§ DATA TO PROCESS:
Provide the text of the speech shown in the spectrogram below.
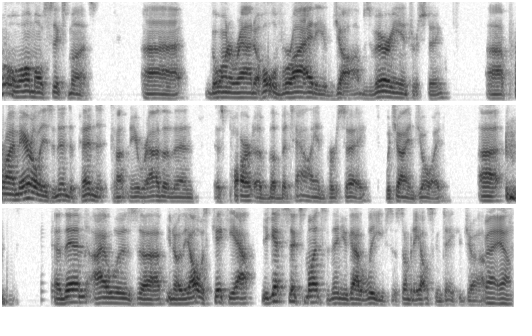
oh, almost six months, uh, going around a whole variety of jobs, very interesting uh, primarily as an independent company rather than as part of the battalion per se, which I enjoyed. And then I was, uh, you know, they always kick you out. You get six months and then you got to leave so somebody else can take your job. Right. Yeah.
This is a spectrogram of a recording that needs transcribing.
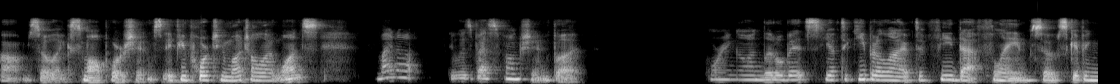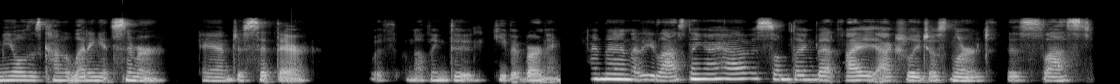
Um, so like small portions. If you pour too much all at once, might not do its best function, but pouring on little bits, you have to keep it alive to feed that flame. So skipping meals is kind of letting it simmer and just sit there with nothing to keep it burning. And then the last thing I have is something that I actually just learned this last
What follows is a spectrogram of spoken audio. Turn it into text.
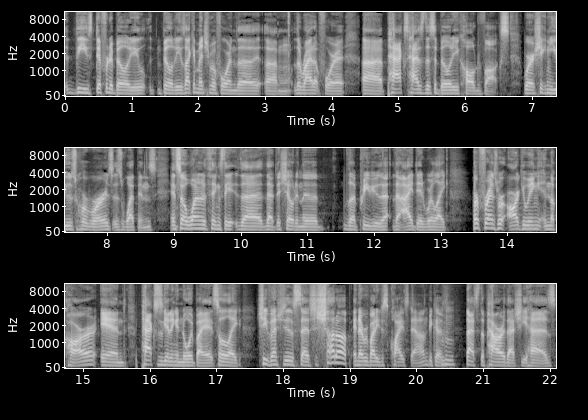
these different ability abilities. Like I mentioned before in the um, the write up for it, uh, Pax has this ability called Vox, where she can use her words as weapons. And so one of the things they, the, that they showed in the the preview that, that I did were like her friends were arguing in the car and Pax was getting annoyed by it. So like she eventually just says, shut up. And everybody just quiets down because that's the power that she has.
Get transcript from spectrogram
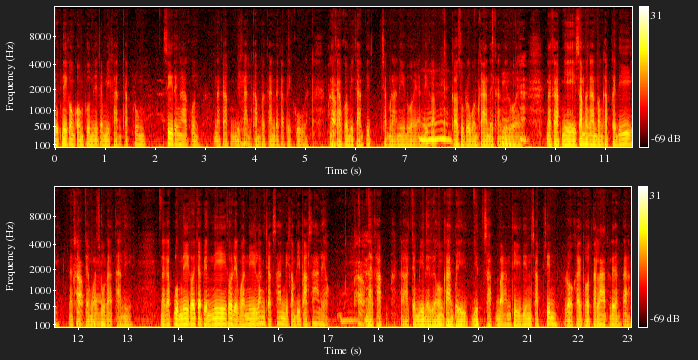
ลูกหนี้ของกองทุนนี้จะมีการจับกลุ่ม4ถึง5คนนะครับมีการค้ำประกันแล้วก็ไปกู้กันนะครับก็มีการพิจชำระหนี้ด้วย อันนี้ก็อืมเข้าสู่กระบวนการในครั้งนี้ด้วยค่ะนะครับมีสำนักงานบังคับคดีนะครับครับจังหวัดอืมสุราษฎร์ธานีนะครับกลุ่มนี้ก็จะเป็นหนี้เขาเรียกว่าหนี้หลั่งจากสั้นมีคำพิพากษาแล้วครับนะครับ อาจจะมีในเรื่องของการไปยึดทรัพย์บ้านที่ดินทรัพย์สินรอใครทอดตลาดอะไรต่าง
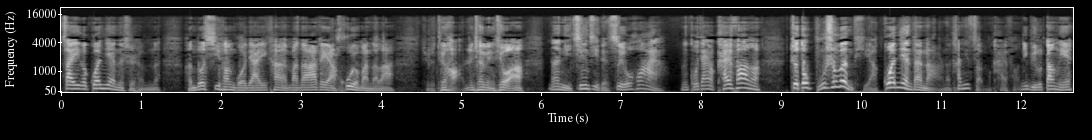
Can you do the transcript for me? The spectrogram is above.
再一个关键的是什么呢？很多西方国家一看曼德拉这样忽悠曼德拉，就是挺好，人权领袖啊，那你经济得自由化呀，那国家要开放啊，这都不是问题啊。关键在哪儿呢？看你怎么开放。你比如当年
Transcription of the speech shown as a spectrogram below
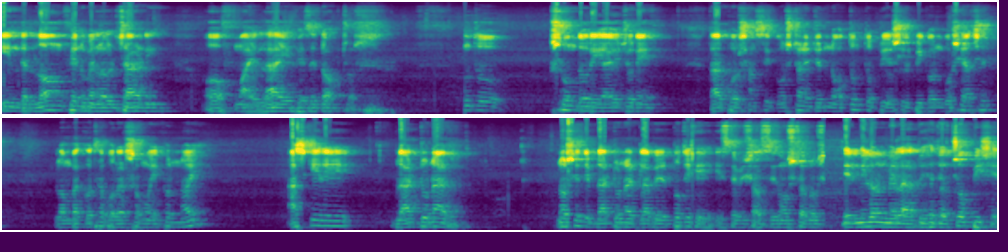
in the long phenomenal journey of my life as a doctor. অত্যন্ত সুন্দর এই আয়োজনে, তারপর সাংস্কৃতিক অনুষ্ঠানের জন্য অত্যন্ত প্রিয় শিল্পীগণ বসে আছেন লম্বা কথা বলার সময় এখন নয়। আজকের এই blood donor Narsingdi blood donor ক্লাবের প্রতীকে ইসলামী সাংস্কৃতিক অনুষ্ঠান এর মিলন মেলা দুই হাজার চব্বিশে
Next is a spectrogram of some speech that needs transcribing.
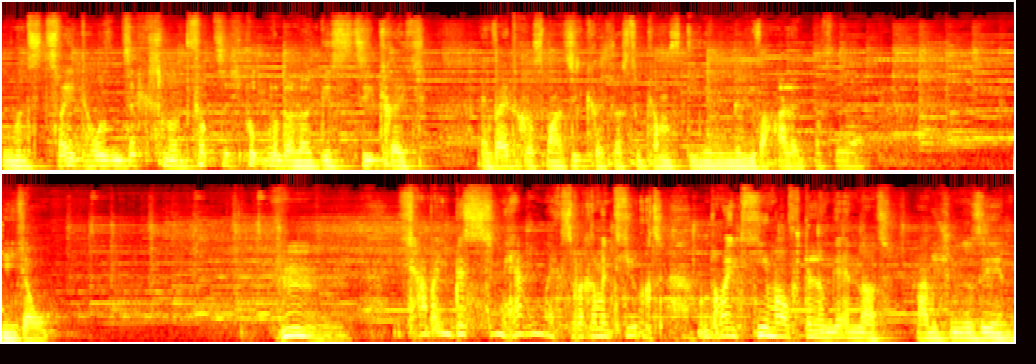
Übrigens 2640 Pokémon-Dollar gehst siegreich. Ein weiteres Mal siegreich aus dem Kampf gegen den Rivalen hervor. Jo. Hm, ich habe ein bisschen herumexperimentiert und meine Teamaufstellung geändert. Habe ich schon gesehen.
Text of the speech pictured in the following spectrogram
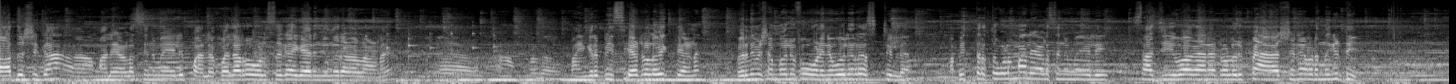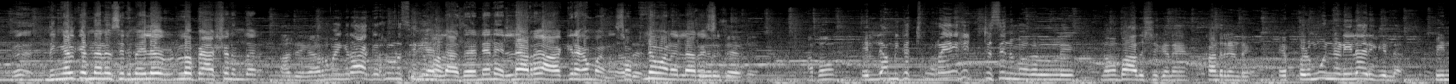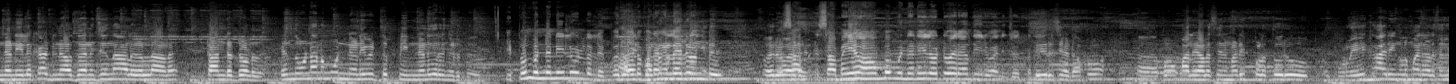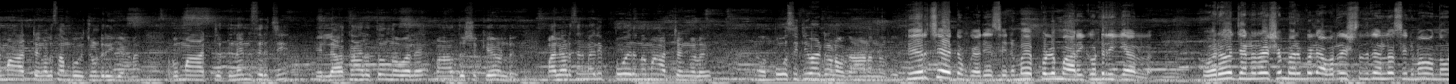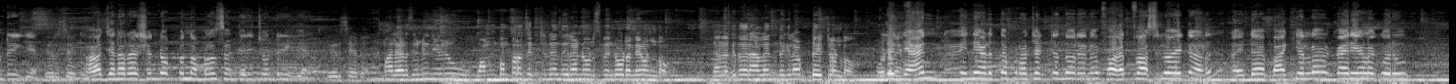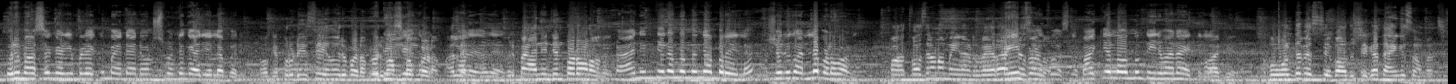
ബാദുഷിക ആ, മലയാള സിനിമയിൽ പല പല റോൾസ് കൈകാര്യം ചെയ്യുന്ന ഒരാളാണ്. ഭയങ്കര ബിസി ആയിട്ടുള്ള വ്യക്തിയാണ്. ഒരു നിമിഷം പോലും ഫോണിന് പോലും റെസ്റ്റ് ഇല്ല. അപ്പൊ ഇത്രത്തോളം മലയാള സിനിമയിൽ സജീവമാകാനായിട്ടുള്ള ഒരു പാഷൻ എവിടെ നിന്ന് കിട്ടി? നിങ്ങൾക്ക് എന്താണ് സിനിമയിലുള്ള പാഷൻ എന്താണ് അതെ കാരണം ഭയങ്കര ആഗ്രഹമാണ് സിനിമ. അല്ല അത് തന്നെയാണ്. എല്ലാവരുടെയും ആഗ്രഹമാണ് സ്വപ്നമാണ് എല്ലാവരുടെയും തീർച്ചയായിട്ടും. അപ്പം എല്ലാ മികച്ച കുറേ ഹിറ്റ് സിനിമകളിൽ നമ്മൾ ബാധിഷിക്കനെ കണ്ടിട്ടുണ്ട്. എപ്പോഴും മുന്നണിയിലായിരിക്കില്ല. പിന്നണിയിലെ കഠിനാധ്വാനം ചെയ്യുന്ന ആളുകളിലാണ് കണ്ടിട്ടുള്ളത്. എന്തുകൊണ്ടാണ് മുന്നണി വിട്ട് പിന്നണി തിരഞ്ഞെടുത്തത്? ഇപ്പൊ മുന്നണിയിലുണ്ടല്ലോ. ഇപ്പൊ ഒരുപാട് സമയമാകുമ്പോൾ മുന്നണിയിലോട്ട് വരാൻ തീരുമാനിച്ചു. തീർച്ചയായിട്ടും. അപ്പോൾ ഇപ്പോൾ മലയാള സിനിമയുടെ ഇപ്പോഴത്തെ ഒരു കുറേ കാര്യങ്ങൾ മലയാള സിനിമ മാറ്റങ്ങൾ സംഭവിച്ചുകൊണ്ടിരിക്കുകയാണ്. അപ്പോൾ മാറ്റത്തിനനുസരിച്ച് എല്ലാ കാലത്തും ഒന്നുപോലെ ബാധിഷിക്കുകയുണ്ട് മലയാള സിനിമയിൽ ഇപ്പോൾ വരുന്ന മാറ്റങ്ങൾ പോസിറ്റീവായിട്ടാണോ കാണുന്നത്? തീർച്ചയായിട്ടും. കാര്യം സിനിമ എപ്പോഴും മാറിക്കൊണ്ടിരിക്കുകയാണല്ലോ ഓരോ ജനറേഷൻ വരുമ്പോഴും അവരുടെ ഇഷ്ടത്തിനുള്ള സിനിമ വന്നുകൊണ്ടിരിക്കുകയാണ് തീർച്ചയായിട്ടും. ആ ജനറേഷന്റെ ഒപ്പം നമ്മൾ സഞ്ചരിച്ചുകൊണ്ടിരിക്കുകയാണ് തീർച്ചയായിട്ടും. മലയാള സിനിമ ഇനി ഒരു വമ്പം പ്രൊജക്ടിന്റെ എന്തെങ്കിലും അനൗൺസ്മെന്റ് ഉടനെ ഉണ്ടോ? ഞങ്ങൾക്ക് തരാനുള്ള എന്തെങ്കിലും അപ്ഡേറ്റ് ഉണ്ടോ? ഞാൻ ഇനി അടുത്ത പ്രൊജക്ട് എന്ന് പറയുന്നത് ഫഹദ് ഫാസിലുമായിട്ടാണ്. അതിന്റെ ബാക്കിയുള്ള കാര്യങ്ങളൊക്കെ ഒരു ഒരു മാസം കഴിയുമ്പോഴേക്കും അതിന്റെ അനൗൺസ്മെന്റും കാര്യമെല്ലാം വരും. ഓക്കെ പ്രൊഡ്യൂസ് ചെയ്യുന്ന ഒരു പടം ഒരു വമ്പൻ പടം അല്ലെ? അതെ, അതെ. ഒരു പാൻ ഇന്ത്യൻ പടമാണോ അത്? പാൻ ഇന്ത്യൻ എന്നൊന്നും ഞാൻ പറയില്ല. പക്ഷെ ഒരു നല്ല പടമാണ്. ഫഹദ് ഫാസിലാണോ മെയിൻ ആയിട്ട് വേറെ മെയിൻ actors ഉണ്ടോ? ഫഹദ് ബാക്കിയുള്ള ഒന്നും തീരുമാനമായിട്ടില്ല. ഓക്കെ. അപ്പോൾ all the best Badushika thank you so much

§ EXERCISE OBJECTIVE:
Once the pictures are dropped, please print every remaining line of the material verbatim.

§ RESULT:
Provide the text of the speech shown in the spectrogram below.
oh, almost six months, uh, going around a whole variety of jobs, very interesting uh, primarily as an independent company rather than as part of the battalion per se, which I enjoyed. And then I was, uh, you know, they always kick you out. You get six months and then you got to leave so somebody else can take your job. Right. Yeah.
This is a spectrogram of a recording that needs transcribing.
Um, so like small portions. If you pour too much all at once, might not do its best function, but pouring on little bits, you have to keep it alive to feed that flame. So skipping meals is kind of letting it simmer and just sit there with nothing to keep it burning. And then the last thing I have is something that I actually just learned this last
What follows is a spectrogram of spoken audio. Turn it into text.
these different ability abilities. Like I mentioned before in the um, the write up for it, uh, Pax has this ability called Vox, where she can use her words as weapons. And so one of the things they, the, that they showed in the the preview that, that I did were like her friends were arguing in the car and Pax was getting annoyed by it. So like she eventually just says, shut up. And everybody just quiets down because that's the power that she has.
Get transcript from spectrogram
ลูกหนี้ของกองทุนนี้จะมีการจับกลุ่ม4ถึง5คนนะครับมีการค้ำประกันแล้วก็ไปกู้กันนะครับก็มีการพิจชำระหนี้ด้วย อันนี้ก็อืมเข้าสู่กระบวนการในครั้งนี้ด้วยค่ะนะครับมีสำนักงานบังคับคดีนะครับครับจังหวัดอืมสุราษฎร์ธานีนะครับกลุ่มนี้ก็จะเป็นหนี้เขาเรียกว่าหนี้หลั่งจากสั้นมีคำพิพากษาแล้วครับนะครับ อาจจะมีในเรื่องของการไปยึดทรัพย์บ้านที่ดินทรัพย์สินรอใครทอดตลาดอะไรต่าง
Can you do the transcript for me? The spectrogram is above.
再一个关键的是什么呢？很多西方国家一看曼德拉这样忽悠曼德拉，就是挺好，人权领袖啊，那你经济得自由化呀，那国家要开放啊，这都不是问题啊。关键在哪儿呢？看你怎么开放。你比如当年
Transcription of the speech shown as a spectrogram below
in the long phenomenal journey of my life as a doctor. অত্যন্ত সুন্দর এই আয়োজনে, তারপর সাংস্কৃতিক অনুষ্ঠানের জন্য অত্যন্ত প্রিয় শিল্পীগণ বসে আছেন লম্বা কথা বলার সময় এখন নয়। আজকের এই blood donor Narsingdi blood donor ক্লাবের প্রতীকে ইসলামী সাংস্কৃতিক অনুষ্ঠান এর মিলন মেলা দুই হাজার চব্বিশে
Next is a spectrogram of some speech that needs transcribing.
Übrigens 2640 Pokémon-Dollar gehst siegreich. Ein weiteres Mal siegreich aus dem Kampf gegen den Rivalen hervor. Jo. Hm, ich habe ein bisschen herumexperimentiert und meine Teamaufstellung geändert. Habe ich schon gesehen.
Text of the speech pictured in the following spectrogram
ബാദുഷിക ആ, മലയാള സിനിമയിൽ പല പല റോൾസ് കൈകാര്യം ചെയ്യുന്ന ഒരാളാണ്. ഭയങ്കര ബിസി ആയിട്ടുള്ള വ്യക്തിയാണ്. ഒരു നിമിഷം പോലും ഫോണിന് പോലും റെസ്റ്റ് ഇല്ല. അപ്പൊ ഇത്രത്തോളം മലയാള സിനിമയിൽ സജീവമാകാനായിട്ടുള്ള ഒരു പാഷൻ എവിടെ നിന്ന് കിട്ടി? നിങ്ങൾക്ക് എന്താണ് സിനിമയിലുള്ള പാഷൻ എന്താണ് അതെ കാരണം ഭയങ്കര ആഗ്രഹമാണ് സിനിമ. അല്ല അത് തന്നെയാണ്. എല്ലാവരുടെയും ആഗ്രഹമാണ് സ്വപ്നമാണ് എല്ലാവരുടെയും തീർച്ചയായിട്ടും. അപ്പം എല്ലാ മികച്ച കുറേ ഹിറ്റ് സിനിമകളിൽ നമ്മൾ ബാധിഷിക്കനെ കണ്ടിട്ടുണ്ട്. എപ്പോഴും മുന്നണിയിലായിരിക്കില്ല. പിന്നണിയിലെ കഠിനാധ്വാനം ചെയ്യുന്ന ആളുകളിലാണ് കണ്ടിട്ടുള്ളത്. എന്തുകൊണ്ടാണ് മുന്നണി വിട്ട് പിന്നണി തിരഞ്ഞെടുത്തത്? ഇപ്പൊ മുന്നണിയിലുണ്ടല്ലോ. ഇപ്പൊ ഒരുപാട് സമയമാകുമ്പോൾ മുന്നണിയിലോട്ട് വരാൻ തീരുമാനിച്ചു. തീർച്ചയായിട്ടും. അപ്പോൾ ഇപ്പോൾ മലയാള സിനിമയുടെ ഇപ്പോഴത്തെ ഒരു കുറേ കാര്യങ്ങൾ മലയാള സിനിമ മാറ്റങ്ങൾ സംഭവിച്ചുകൊണ്ടിരിക്കുകയാണ്. അപ്പോൾ മാറ്റത്തിനനുസരിച്ച് എല്ലാ കാലത്തും ഒന്നുപോലെ ബാധിഷിക്കുകയുണ്ട് മലയാള സിനിമയിൽ ഇപ്പോൾ വരുന്ന മാറ്റങ്ങൾ പോസിറ്റീവായിട്ടാണോ കാണുന്നത്? തീർച്ചയായിട്ടും. കാര്യം സിനിമ എപ്പോഴും മാറിക്കൊണ്ടിരിക്കുകയാണല്ലോ ഓരോ ജനറേഷൻ വരുമ്പോഴും അവരുടെ ഇഷ്ടത്തിനുള്ള സിനിമ വന്നുകൊണ്ടിരിക്കുകയാണ് തീർച്ചയായിട്ടും. ആ ജനറേഷന്റെ ഒപ്പം നമ്മൾ സഞ്ചരിച്ചുകൊണ്ടിരിക്കുകയാണ് തീർച്ചയായിട്ടും. മലയാള സിനിമ ഇനി ഒരു വമ്പം പ്രൊജക്ടിന്റെ എന്തെങ്കിലും അനൗൺസ്മെന്റ് ഉടനെ ഉണ്ടോ? ഞങ്ങൾക്ക് തരാനുള്ള എന്തെങ്കിലും അപ്ഡേറ്റ് ഉണ്ടോ? ഞാൻ ഇനി അടുത്ത പ്രൊജക്ട് എന്ന് പറയുന്നത് ഫഹദ് ഫാസിലുമായിട്ടാണ്. അതിന്റെ ബാക്കിയുള്ള കാര്യങ്ങളൊക്കെ ഒരു ഒരു മാസം കഴിയുമ്പോഴേക്കും അതിന്റെ അനൗൺസ്മെന്റും കാര്യമെല്ലാം വരും. ഓക്കെ പ്രൊഡ്യൂസ് ചെയ്യുന്ന ഒരു പടം ഒരു വമ്പൻ പടം അല്ലെ? അതെ, അതെ. ഒരു പാൻ ഇന്ത്യൻ പടമാണോ അത്? പാൻ ഇന്ത്യൻ എന്നൊന്നും ഞാൻ പറയില്ല. പക്ഷെ ഒരു നല്ല പടമാണ്. ഫഹദ് ഫാസിലാണോ മെയിൻ ആയിട്ട് വേറെ മെയിൻ actors ഉണ്ടോ? ഫഹദ് ബാക്കിയുള്ള ഒന്നും തീരുമാനമായിട്ടില്ല. ഓക്കെ. അപ്പോൾ all the best Badushika thank you so much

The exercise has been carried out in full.